Freefall is true to its name, and you never know where you’ll land. John Wall Barger’s prose poem “Scream” begins on the Ed Sullivan Show in 1964 and winds up in India in the early years of the next century:
My mother saw the Beatles at the Ed Sullivan Show in ’64, she was 16, George was her fav, the way he bobbed his head!...Forty-six years later, my mother & I stumble off a night bus north of Dehli, onto a dusty parking lot, as lightning bolts split the sky, white veins of a god, over the Himalayas, thunder roaring close by.
Wall Barger’s is not the only scream or the only surprising transition. Nancy Lee also gives us a boisterous prose poem, “Four Men Stole Munch’s Scream”:
Two carried the mouth and two the burnt horizon. Ten years later, it was taken again with the Madonna. The Scream had moisture damage and Madonna suffered several tears on the right side…The gods made her a trade for silence. Gave her a piece of the horizon. Carried away her mouth.
Jeanie Keogh’s short story “Out of True” includes a funky little chart of pros and cons assessing the status of her romantic relationship. Richard Harrison defies his own constraints with a long prose poem “Haiku” that is very Haiku in its un-Haiku-ness: “The Haiku is not my form, but I keep returning to this one that I am not writing.” And writing preoccupies Rosemary Griebel, too, whose poem “Insomnia” has not helped me with own severe sleeplessness, but who has, to her credit, contributed to my appreciation of poetry’s ability to make a wakeful night worthwhile: “someone at a small window writing the world / while a distant keening in her head will not lead her back / to sleep.”
Ron Schafrick’s story “The Boy from Ireland” is a terrific example of how to create a character the reader can care about with relatively little backstory and detail. This is one of those stories in which nothing happens, but we get inside the mind of a character we end up caring about, which creates its own sense of drama. I find this is often attempted, but rarely successfully executed.
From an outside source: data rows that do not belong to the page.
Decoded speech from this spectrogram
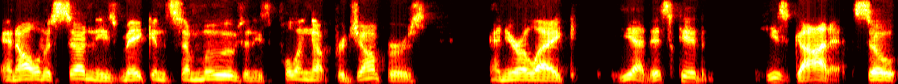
and all of a sudden he's making some moves and he's pulling up for jumpers, and you're like, yeah, this kid, he's got it. So,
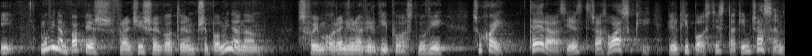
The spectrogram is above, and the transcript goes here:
I mówi nam papież Franciszek o tym, przypomina nam w swoim orędziu na Wielki Post. Mówi, słuchaj, teraz jest czas łaski. Wielki Post jest takim czasem,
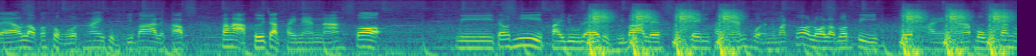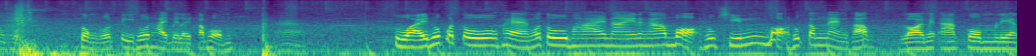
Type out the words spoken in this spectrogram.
แล้วเราก็ส่งรถให้ถึงที่บ้านเลยครับ ถ้าหากซื้อจัดไฟแนนซ์นะ ก็มีเจ้าที่ไปดูแลถึงที่บ้านเลยเซ็นไฟแนนซ์ผลอนุมัติก็รอรับรถฟรีทั่วไทยนะโปรโมชั่นของผมส่งรถฟรีทั่วไทยไปเลยครับผมอ่า สวยทุกประตูแผงประตูภายในนะฮะเบาะทุกชิ้นเบาะทุกตำแหน่งครับรอยเม็ดอาร์กลมเรียง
And what more can we ask of fiction?
Finally, Laurie D. Graham’s “Astrometry” is all the proof I need that Freefall deserves its self- assessment as “Canada’s Magazine of Exquisite Writing”:
Night stretches over the field, moth-bitten and complete.
I’m wary of the too-perfect geometry, its bevel over the wide earth.
Vantaged in this containered city block, how does triangulation work
on this field I’ve got going…
And all the fields recalled with a ranging, improvised clarity.
I go back in and sit on the bed and don’t speak,
a lightbulb left on
in the hope the moth can find it.
Find Freefall at www.freefallmagazine.ca, and let go.